In her book “Polyglot”, Kato Lomb advised her readers to believe themselves genius in learning languages. I think it is very important to have this belief, if not, we already set ourselves for failure. Somehow I had this belief ingrained in myself, always questioning my ability, “Will I be able to do it? What if I fail?”. I was a serial learner who tried my hands on a lot of things since my childhood. First the piano, guitar, and then French. Those took a lot of money, and I ended up selling my expensive guitar to a friend.
One reason maybe I was not diligent enough. I was enthusiastic at first but the motivation faded away. The only language I keep on working diligently is Japanese. At least, I did not learn it just for the sake of learning. I was interested in Japanese media and culture.
Another reason was the ingrained belief that I was stupid and would have a lot of difficulty in mastering something. I remembered working on my homework in elementary school and was called “stupid” by my parents for not being able to understand it quickly. Unfortunately it was reinforced every time even up until high school. I unconsciously thought that “It won’t work anyway” and that thought came true. Outwardly, I seemed like working hard, taking after school classes (similar to Japanese’ juku) almost every day, but these efforts were not very successful.

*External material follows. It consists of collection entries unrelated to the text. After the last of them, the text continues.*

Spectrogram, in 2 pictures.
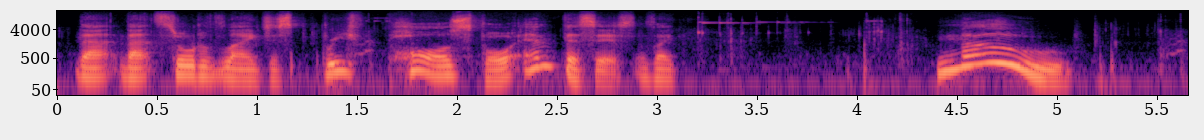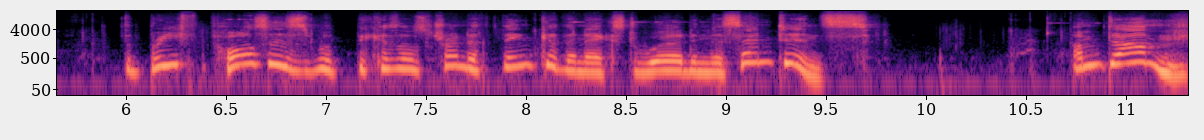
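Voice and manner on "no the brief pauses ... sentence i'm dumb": high-pitched, loud mock-indignant retort; exasperated protest. Defending himself against being told he adds emphasis, exasperated protest. Retelling his protest at the accusation.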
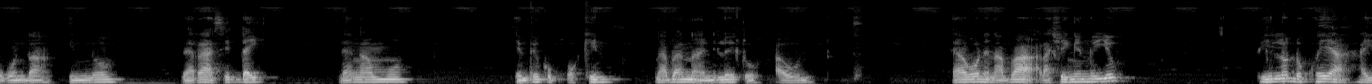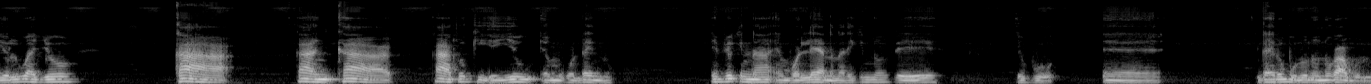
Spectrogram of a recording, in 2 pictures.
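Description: A speech recording that carries Opus compression damage from start to finish, plainly audible across the whole clip. Voiced sounds come out rough and grainy, with a noisy texture where the tone should be clean, while the band stays full, reaching up to about 20.2 kHz. That pattern is likely the codec's music mode at a low rate near 24 kbps, refilling starved bands with folded or noise-like content.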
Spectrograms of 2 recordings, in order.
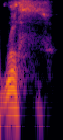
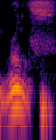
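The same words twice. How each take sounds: First: It is said the Baltimore way, like ruff. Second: It is said in standard American pronunciation.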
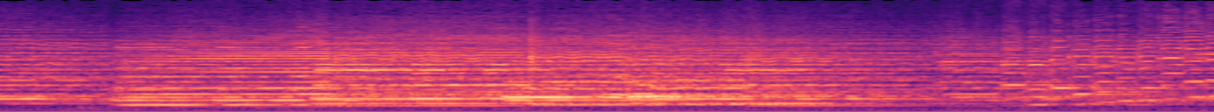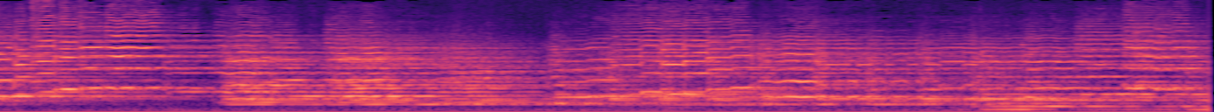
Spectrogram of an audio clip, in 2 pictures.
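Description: Classical music for strings, with a violin carrying the melody over sustained notes; about halfway through a run of notes climbs upward, and low strings come in near the end.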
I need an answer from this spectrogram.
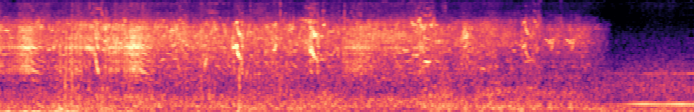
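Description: Birds calling in short, quick, falling chirps over a steady outdoor hiss. About six seconds in, this gives way to a sustained low music tone like a singing bowl.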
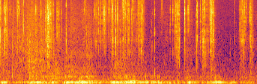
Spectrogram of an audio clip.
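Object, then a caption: Clear cellophane wrapper. A narrow clear cellophane wrapper is twisted and crunched between fingers, giving a dense, continuous crinkling with bright, sharp crackles throughout. A steady low rumble runs underneath the crackling.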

I am grateful to educators who believe in children’s potential. Those such as Shinichi Suzuki and Montessori, who believed that children are not stupid, it was the system that is flawed. I am still doing my best, but this time believing in my potential and ability to succeed. My mother is always a fan of asking me, “What’s your plan if this proves to be a flop?”. Well, it’s not going to be a flop! In fact, it’s passing JLPT N1 or bust!